The short answer is, " Any time the
information recovered is or is likely to become an issue in civil or
This is the core of the difference
between computer forensics and data recovery: Data recovery is a
strictly technical task - all that the client cares about is having
access to the files in question. A computer forensic examination
is an investigation - the examiner's report documenting what was found
and where is every bit as important to the client as the recovered
material. Further, the examiner must be qualified, willing, and prepared to
testify under oath in a court of law as to his or her findings.
Nearly anyone can get into a computer
system and click around, looking at documents, browsing files, and
running applications.

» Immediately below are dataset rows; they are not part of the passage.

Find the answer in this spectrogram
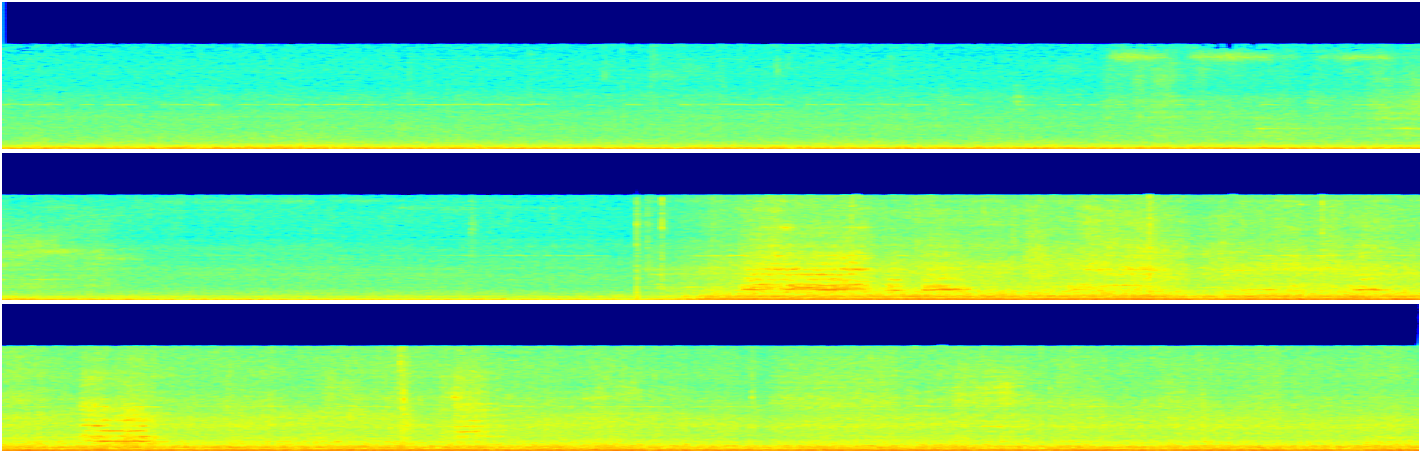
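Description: Sydney electric suburban train running along the track, heard from inside the carriage: a steady low hum and wheel noise. It gets clearly louder about halfway through, with a few short high squeaks.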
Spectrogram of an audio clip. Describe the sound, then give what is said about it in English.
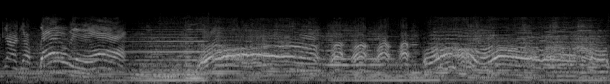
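A raspy, nasal cartoon duck voice of the Donald Duck cartoon character, who made his film debut in 1934, quacks and squawks in a rapid, garbled stream of duck-talk, loud, with wavering pitch and a few short choppy bursts. “Donald Duck appeared in Walt Disney's The Wise Little Hen and would become one of Disney's most beloved characters”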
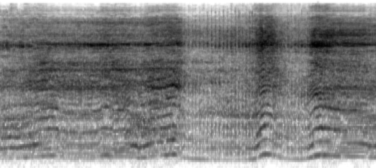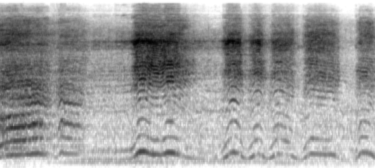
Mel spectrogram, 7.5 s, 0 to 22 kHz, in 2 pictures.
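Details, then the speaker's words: Traxxas T-Maxx 3.3 nitro engine, first run after 8+ years stored, on 20% nitro fuel it was tuned for, very cold rainy weather: shrill engine revs up and down cleanly in quick bursts, holding steady; runs nearly perfect. "they start it up and it runs damn near perfect"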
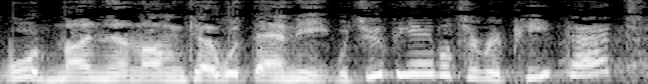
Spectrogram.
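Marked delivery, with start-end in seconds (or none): 0.0-1.7 a run of foreign syllables in one breath; imitating unknown language. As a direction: reel off an unfamiliar language as if native. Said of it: "if somebody says to you".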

He or she may find exactly what they are
looking for; the "smoking gun" that proves or disproves an issue.
A technically savvy person may even be able to recover deleted or hidden
If this is within your skill level and
your only purpose is to confront a person or persons with evidence of
their activities (or lack thereof), this may be sufficient.
However, if there is any chance that the matter may become the subject
of litigation, either civil or criminal, any information so recovered
has little or no value as evidence. It's not evidence until the
judge admits it, and opposing counsel can easily (and, very likely,
successfully) challenge its admission at trial.
To assure admissibility, the court must be
confident that the person recovering the evidence is impartial and that
the proceedures used maintainted the integrity of the evidence.
The recovery process must be documented and replicable. Each step
taken must be in accordance with established best practices such that
another competent examiner can duplicate the results.
The field of computer forensics lies
where information technology and criminal investigation intersect, and
the examiner must be trained in both areas. In-house information
technology professionals, technically proficient as they may be, are
not necessarily competent to undertake computer forensic examinations
unless they have additional training and experience in the
identification and handling of potential evidence. Police
officers, private investigators, and security professionals, competent
as they may be, are not necessarily capable of conducting computer
forensic examinations unless they have additional training and
experience in the mechanics and file system structures of digital
storage devices. The computer forensic examiner must possess both sets of skills.